> [What you need to do] Each entry below should be echoed exactly, with pictures omitted.

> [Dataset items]
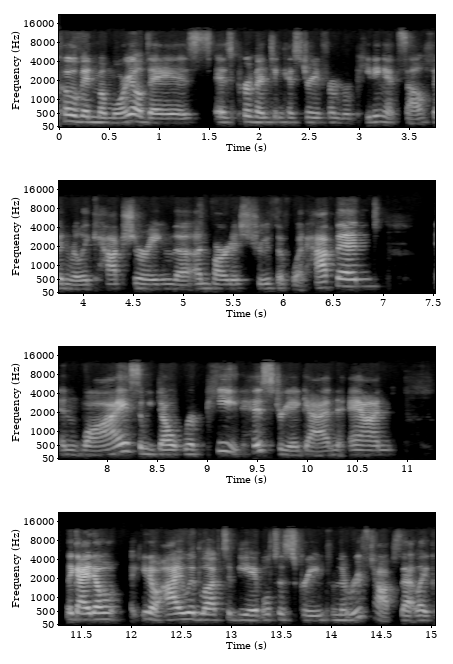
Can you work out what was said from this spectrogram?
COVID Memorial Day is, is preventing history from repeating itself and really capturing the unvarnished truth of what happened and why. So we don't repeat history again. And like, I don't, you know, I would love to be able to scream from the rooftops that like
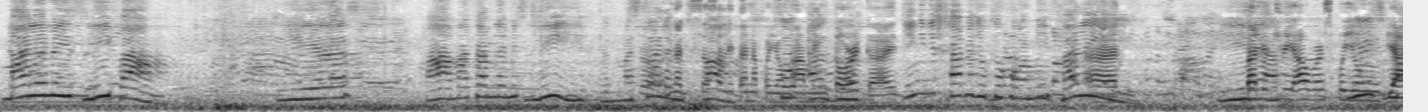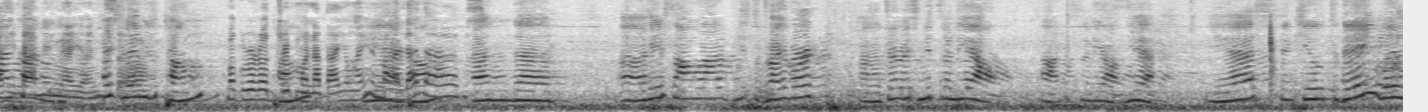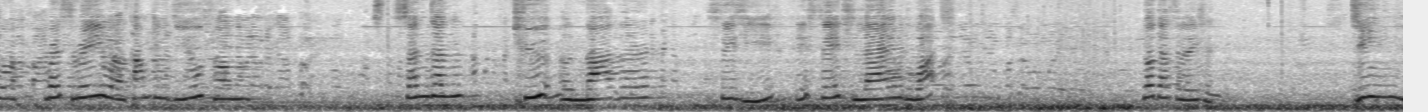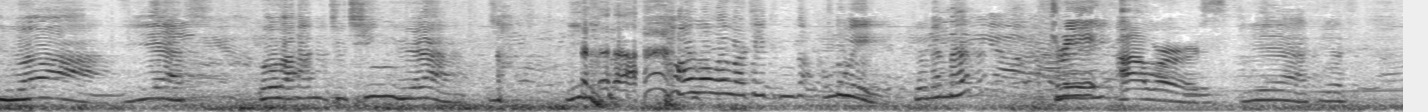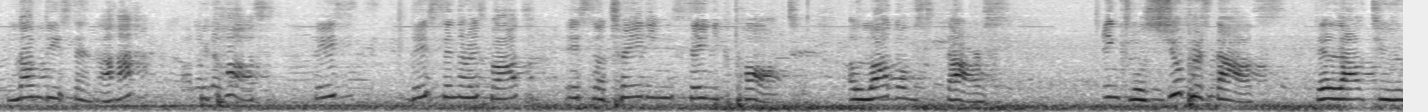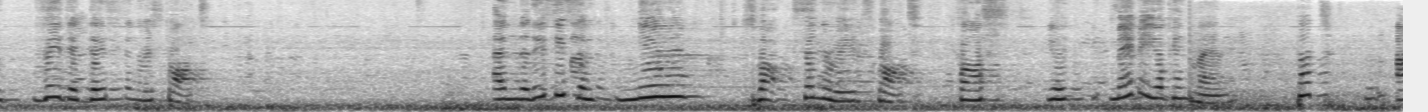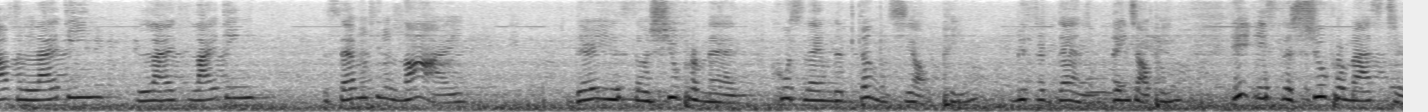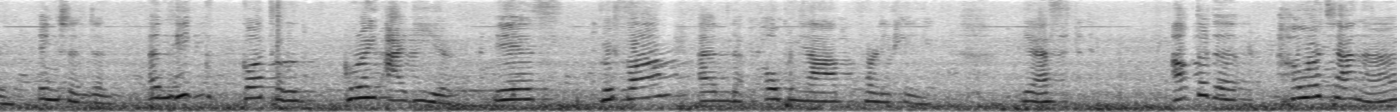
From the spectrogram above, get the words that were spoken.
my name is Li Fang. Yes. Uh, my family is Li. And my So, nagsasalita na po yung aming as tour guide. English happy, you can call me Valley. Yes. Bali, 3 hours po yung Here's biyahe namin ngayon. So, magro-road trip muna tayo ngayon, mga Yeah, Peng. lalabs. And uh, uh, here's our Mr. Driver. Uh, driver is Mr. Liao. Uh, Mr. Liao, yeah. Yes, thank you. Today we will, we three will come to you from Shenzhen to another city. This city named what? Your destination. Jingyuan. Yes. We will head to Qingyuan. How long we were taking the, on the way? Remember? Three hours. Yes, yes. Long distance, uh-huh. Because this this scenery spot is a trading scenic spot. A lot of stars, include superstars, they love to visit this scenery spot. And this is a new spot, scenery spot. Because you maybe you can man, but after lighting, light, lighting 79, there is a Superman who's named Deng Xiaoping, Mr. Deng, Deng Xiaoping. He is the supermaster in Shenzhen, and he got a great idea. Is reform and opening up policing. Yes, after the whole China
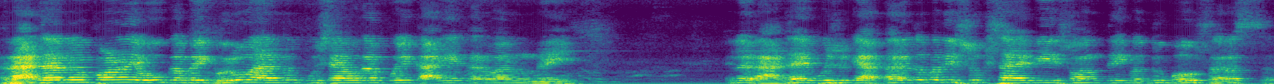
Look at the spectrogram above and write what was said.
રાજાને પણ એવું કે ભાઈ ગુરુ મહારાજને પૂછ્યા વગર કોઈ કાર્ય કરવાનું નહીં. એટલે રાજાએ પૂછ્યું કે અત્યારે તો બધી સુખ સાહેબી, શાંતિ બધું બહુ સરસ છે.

> [Written reply]
Can you work out what was said from this spectrogram?
COVID Memorial Day is, is preventing history from repeating itself and really capturing the unvarnished truth of what happened and why. So we don't repeat history again. And like, I don't, you know, I would love to be able to scream from the rooftops that like
From the spectrogram above, get the words that were spoken.
my name is Li Fang. Yes. Uh, my family is Li. And my So, nagsasalita na po yung aming as tour guide. English happy, you can call me Valley. Yes. Bali, 3 hours po yung Here's biyahe namin ngayon. So, magro-road trip muna tayo ngayon, mga Yeah, Peng. lalabs. And uh, uh, here's our Mr. Driver. Uh, driver is Mr. Liao. Uh, Mr. Liao, yeah. Yes, thank you. Today we will, we three will come to you from Shenzhen to another city. This city named what? Your destination. Jingyuan. Yes. We will head to Qingyuan. How long we were taking the, on the way? Remember? Three hours. Yes, yes. Long distance, uh-huh. Because this this scenery spot is a trading scenic spot. A lot of stars, include superstars, they love to visit this scenery spot. And this is a new spot, scenery spot. Because you maybe you can man, but after lighting, light, lighting 79, there is a Superman who's named Deng Xiaoping, Mr. Deng, Deng Xiaoping. He is the supermaster in Shenzhen, and he got a great idea. Is reform and opening up policing. Yes, after the whole China
Look at the spectrogram above and write what was said.
રાજાને પણ એવું કે ભાઈ ગુરુ મહારાજને પૂછ્યા વગર કોઈ કાર્ય કરવાનું નહીં. એટલે રાજાએ પૂછ્યું કે અત્યારે તો બધી સુખ સાહેબી, શાંતિ બધું બહુ સરસ છે.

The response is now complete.